News & CA: A draw between Nine News and Seven News: Seven won Sydney (comfortably), Adelaide and Perth, Nine won Melbourne (by 108,000 viewers, a huge margin) and Brisbane. The Melbourne margin for Nine (108,000) was larger than the Perth margin for Seven News (65,000). But A Current Affair easily beat Today Tonight as the Naomi factor again asserted itself. TT won Adelaide and Perth but ACA won Sydney (reversing the news loss) Melbourne and Brisbane.The 7 pm ABC News averaged 967,000, The 7.30 Report though was crunched by the Ten-Seven battle at 7.30 and fell to 607,000. Ouch! Sunrise beat Today.

The Stats: Nine won with a share of 29.0% (26.6% last week) to Seven with 26.9% (25.6%), Ten was third with 24.4% (28.8%), the ABC with 16.0% (15.3%) and SBS with 3.6% (3.7%). Nine won all markets bar Perth. Nine still leads the week, 29.2% to 28.2% and with the Rugby League in Sydney and Brisbane in prime time this Saturday evening, will win the week. In regional areas Nine affiliates WIN/NBN won with 30.7% from Prime/7Qld with 25.7%, Southern Cross (Ten) with 23.5%, the ABC on 15.4% and SBS with 4.6%.

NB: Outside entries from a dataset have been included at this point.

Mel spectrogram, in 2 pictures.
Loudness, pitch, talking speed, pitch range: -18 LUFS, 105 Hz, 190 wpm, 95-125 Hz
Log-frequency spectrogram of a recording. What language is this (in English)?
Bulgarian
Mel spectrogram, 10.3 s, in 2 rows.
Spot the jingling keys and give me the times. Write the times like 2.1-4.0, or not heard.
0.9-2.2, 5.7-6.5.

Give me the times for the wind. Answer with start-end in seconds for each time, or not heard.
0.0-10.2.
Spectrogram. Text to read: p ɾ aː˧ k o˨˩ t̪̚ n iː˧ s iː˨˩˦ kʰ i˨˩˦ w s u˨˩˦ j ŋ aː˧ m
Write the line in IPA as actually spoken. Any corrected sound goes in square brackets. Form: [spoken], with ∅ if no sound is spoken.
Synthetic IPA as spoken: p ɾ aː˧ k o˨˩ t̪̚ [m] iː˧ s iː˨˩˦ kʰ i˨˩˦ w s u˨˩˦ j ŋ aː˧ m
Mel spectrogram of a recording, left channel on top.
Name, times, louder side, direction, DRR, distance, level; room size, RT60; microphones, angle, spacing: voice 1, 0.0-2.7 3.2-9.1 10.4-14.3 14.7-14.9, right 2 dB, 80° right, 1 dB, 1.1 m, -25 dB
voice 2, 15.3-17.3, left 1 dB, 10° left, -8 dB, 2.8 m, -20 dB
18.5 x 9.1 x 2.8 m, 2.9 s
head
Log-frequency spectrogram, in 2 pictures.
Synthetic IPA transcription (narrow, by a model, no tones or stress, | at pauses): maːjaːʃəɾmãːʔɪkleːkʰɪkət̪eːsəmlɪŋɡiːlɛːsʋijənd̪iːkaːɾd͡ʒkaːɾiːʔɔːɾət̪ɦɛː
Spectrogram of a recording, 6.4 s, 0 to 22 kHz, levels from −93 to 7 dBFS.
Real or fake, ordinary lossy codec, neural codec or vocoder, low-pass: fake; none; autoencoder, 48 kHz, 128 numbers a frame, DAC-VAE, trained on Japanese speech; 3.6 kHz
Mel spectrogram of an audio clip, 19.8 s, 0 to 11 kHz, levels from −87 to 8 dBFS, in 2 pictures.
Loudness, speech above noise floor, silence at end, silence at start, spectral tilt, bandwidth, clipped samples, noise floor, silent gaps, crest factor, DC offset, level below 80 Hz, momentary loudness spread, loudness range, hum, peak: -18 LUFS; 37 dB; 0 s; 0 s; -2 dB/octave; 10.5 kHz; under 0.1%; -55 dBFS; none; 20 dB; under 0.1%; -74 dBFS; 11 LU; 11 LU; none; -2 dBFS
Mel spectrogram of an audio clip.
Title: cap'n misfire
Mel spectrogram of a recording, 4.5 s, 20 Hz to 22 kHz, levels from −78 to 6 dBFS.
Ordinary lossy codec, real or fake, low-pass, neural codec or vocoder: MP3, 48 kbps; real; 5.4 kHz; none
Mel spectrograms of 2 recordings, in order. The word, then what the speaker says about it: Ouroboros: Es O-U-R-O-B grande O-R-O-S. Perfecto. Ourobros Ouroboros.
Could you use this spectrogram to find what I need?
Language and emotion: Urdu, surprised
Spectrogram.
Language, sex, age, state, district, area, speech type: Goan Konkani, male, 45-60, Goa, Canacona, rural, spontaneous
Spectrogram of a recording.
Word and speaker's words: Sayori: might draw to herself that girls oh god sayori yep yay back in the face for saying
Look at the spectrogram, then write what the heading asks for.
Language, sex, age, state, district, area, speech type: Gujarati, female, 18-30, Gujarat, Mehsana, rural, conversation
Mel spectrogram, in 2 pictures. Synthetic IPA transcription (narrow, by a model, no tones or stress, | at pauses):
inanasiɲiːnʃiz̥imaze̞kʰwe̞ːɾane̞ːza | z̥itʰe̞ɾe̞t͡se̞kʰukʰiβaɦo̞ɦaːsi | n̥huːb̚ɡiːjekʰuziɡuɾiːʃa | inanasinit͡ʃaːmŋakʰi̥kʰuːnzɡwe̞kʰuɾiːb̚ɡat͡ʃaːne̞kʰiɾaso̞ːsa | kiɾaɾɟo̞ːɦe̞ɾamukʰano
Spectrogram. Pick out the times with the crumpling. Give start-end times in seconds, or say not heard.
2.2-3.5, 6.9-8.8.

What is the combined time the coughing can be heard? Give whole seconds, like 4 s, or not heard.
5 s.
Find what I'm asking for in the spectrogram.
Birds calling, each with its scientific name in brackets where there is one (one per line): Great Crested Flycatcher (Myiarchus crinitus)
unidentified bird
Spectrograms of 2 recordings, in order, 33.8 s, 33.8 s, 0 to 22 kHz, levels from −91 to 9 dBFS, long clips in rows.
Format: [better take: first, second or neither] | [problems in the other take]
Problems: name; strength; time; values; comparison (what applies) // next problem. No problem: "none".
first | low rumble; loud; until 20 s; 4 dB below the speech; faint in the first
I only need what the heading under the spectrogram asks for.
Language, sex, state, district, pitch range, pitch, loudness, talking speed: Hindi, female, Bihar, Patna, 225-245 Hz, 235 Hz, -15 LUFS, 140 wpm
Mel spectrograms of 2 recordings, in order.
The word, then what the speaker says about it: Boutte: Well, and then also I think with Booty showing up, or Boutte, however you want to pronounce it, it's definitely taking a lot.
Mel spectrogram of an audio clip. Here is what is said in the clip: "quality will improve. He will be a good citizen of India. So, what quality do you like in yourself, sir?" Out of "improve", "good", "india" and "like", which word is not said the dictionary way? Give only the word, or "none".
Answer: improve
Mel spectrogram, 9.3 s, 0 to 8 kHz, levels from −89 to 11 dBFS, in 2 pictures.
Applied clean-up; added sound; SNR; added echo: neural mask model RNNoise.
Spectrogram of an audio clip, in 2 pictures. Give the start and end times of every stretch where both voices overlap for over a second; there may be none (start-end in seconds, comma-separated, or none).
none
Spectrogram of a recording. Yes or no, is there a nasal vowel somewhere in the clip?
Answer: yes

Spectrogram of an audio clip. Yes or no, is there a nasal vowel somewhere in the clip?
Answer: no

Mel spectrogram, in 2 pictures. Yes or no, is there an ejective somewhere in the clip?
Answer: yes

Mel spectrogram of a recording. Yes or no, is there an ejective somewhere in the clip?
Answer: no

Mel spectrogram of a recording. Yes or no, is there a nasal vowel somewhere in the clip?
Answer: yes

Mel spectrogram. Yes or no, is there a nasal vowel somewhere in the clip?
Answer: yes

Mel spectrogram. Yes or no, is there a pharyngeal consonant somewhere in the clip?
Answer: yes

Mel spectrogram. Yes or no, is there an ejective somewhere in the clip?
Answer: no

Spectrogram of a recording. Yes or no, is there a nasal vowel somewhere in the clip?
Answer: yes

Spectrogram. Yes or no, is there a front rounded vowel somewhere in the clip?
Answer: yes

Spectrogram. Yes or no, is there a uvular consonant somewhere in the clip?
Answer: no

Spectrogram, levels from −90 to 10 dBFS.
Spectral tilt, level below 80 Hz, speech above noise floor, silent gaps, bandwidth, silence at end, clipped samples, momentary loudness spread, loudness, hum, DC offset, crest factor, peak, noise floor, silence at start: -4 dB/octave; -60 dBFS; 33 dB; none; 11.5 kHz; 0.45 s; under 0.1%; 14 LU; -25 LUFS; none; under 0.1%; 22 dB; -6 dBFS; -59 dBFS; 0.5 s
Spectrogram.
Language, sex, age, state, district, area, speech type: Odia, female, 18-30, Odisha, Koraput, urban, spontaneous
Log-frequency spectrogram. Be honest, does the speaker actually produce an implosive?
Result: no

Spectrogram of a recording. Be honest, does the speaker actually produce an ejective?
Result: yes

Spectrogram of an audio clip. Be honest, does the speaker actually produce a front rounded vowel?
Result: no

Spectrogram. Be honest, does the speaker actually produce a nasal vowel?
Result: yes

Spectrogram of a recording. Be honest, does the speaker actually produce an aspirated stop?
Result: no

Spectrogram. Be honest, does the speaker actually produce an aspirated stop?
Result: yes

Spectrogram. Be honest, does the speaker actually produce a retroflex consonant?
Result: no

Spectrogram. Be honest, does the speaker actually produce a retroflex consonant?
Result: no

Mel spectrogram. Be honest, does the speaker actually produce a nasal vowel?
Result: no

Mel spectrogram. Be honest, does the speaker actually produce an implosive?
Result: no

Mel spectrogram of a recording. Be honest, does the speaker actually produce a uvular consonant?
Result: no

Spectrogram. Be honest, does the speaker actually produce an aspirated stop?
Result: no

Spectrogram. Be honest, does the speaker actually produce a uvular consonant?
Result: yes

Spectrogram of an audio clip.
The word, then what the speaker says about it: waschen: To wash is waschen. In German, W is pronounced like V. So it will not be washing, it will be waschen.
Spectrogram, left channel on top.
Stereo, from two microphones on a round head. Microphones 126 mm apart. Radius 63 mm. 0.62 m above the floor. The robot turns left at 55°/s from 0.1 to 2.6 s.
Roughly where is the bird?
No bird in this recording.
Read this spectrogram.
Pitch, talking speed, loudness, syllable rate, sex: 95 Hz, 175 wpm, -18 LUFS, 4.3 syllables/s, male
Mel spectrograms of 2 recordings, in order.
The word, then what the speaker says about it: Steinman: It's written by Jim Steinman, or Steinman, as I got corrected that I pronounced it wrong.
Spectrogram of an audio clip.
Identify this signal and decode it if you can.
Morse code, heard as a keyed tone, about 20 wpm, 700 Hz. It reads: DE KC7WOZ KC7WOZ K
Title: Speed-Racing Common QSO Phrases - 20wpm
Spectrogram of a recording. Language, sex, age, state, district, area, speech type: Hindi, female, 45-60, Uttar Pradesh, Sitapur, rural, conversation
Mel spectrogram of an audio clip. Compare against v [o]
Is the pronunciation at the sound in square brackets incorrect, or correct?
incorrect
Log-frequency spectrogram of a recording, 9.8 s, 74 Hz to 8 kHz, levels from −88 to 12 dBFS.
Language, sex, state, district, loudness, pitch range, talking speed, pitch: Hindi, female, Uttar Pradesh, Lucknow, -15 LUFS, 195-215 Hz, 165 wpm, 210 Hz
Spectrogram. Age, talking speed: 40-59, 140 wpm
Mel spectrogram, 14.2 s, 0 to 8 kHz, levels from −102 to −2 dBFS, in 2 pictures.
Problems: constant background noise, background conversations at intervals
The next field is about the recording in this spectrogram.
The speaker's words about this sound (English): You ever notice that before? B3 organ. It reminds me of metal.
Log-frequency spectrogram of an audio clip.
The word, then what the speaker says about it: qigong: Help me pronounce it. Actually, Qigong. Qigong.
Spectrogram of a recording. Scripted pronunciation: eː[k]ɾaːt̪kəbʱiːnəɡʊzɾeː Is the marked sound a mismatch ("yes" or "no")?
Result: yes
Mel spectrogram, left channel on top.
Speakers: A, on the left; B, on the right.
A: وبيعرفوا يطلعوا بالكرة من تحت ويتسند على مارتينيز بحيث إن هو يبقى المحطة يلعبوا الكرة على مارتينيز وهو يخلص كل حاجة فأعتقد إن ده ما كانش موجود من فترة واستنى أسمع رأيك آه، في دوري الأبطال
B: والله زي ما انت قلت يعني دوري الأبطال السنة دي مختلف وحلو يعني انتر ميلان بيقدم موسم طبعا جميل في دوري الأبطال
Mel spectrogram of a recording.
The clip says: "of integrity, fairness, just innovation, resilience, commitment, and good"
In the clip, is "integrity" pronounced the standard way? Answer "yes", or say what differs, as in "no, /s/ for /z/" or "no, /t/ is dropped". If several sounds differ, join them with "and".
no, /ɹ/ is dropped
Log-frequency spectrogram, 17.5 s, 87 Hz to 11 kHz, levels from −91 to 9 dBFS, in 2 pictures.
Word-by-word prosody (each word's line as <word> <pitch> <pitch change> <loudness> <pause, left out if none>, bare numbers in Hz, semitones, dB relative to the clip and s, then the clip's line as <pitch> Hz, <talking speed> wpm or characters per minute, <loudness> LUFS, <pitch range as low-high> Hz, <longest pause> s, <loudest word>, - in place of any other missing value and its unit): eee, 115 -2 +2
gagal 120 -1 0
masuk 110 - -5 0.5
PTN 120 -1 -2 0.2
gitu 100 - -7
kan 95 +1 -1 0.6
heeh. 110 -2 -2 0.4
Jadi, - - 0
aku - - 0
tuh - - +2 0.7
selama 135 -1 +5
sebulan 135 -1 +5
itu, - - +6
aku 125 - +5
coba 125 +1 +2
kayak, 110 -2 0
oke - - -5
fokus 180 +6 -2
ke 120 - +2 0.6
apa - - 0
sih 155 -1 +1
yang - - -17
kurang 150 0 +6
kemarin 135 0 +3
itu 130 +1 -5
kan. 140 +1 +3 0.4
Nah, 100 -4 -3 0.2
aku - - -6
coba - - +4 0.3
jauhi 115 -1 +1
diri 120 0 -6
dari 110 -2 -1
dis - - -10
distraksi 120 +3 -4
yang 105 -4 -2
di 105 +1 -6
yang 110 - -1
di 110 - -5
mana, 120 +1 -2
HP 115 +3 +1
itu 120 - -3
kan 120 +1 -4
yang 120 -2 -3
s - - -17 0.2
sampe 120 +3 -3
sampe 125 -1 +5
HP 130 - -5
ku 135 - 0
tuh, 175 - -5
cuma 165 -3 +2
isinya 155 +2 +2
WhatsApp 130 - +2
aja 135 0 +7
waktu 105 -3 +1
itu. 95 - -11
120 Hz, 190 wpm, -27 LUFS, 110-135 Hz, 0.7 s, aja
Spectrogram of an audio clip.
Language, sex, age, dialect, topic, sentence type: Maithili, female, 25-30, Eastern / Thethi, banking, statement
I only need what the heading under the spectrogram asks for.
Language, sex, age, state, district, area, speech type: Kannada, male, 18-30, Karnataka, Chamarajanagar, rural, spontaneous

Glenn Dyer’s comments: Ten and Seven battered themselves into submission between 7.30pm and 8.30pm and then both lay bleeding on the living room floor and allowed Nine to sneak home with CSI Miami and ER doing well, after the News, ACA and Temptation won or drew their slots. I can understand the logic of Seven’s move but from a viewer’s point of view, what was the point: from a ratings viewpoint it let Nine win the night. Ten’s new series, Tripping Over lost viewers but that was partly due to the lower audience for Thank God. It still finished above a million which was OK. It got close to Criminal Minds on Seven in its first 8.30 pm slot which will encourage Ten. The Glass House did well, a lot of viewer support and showed why the ABC is stupid killing it off. It was a failure of nerve at Ultimo.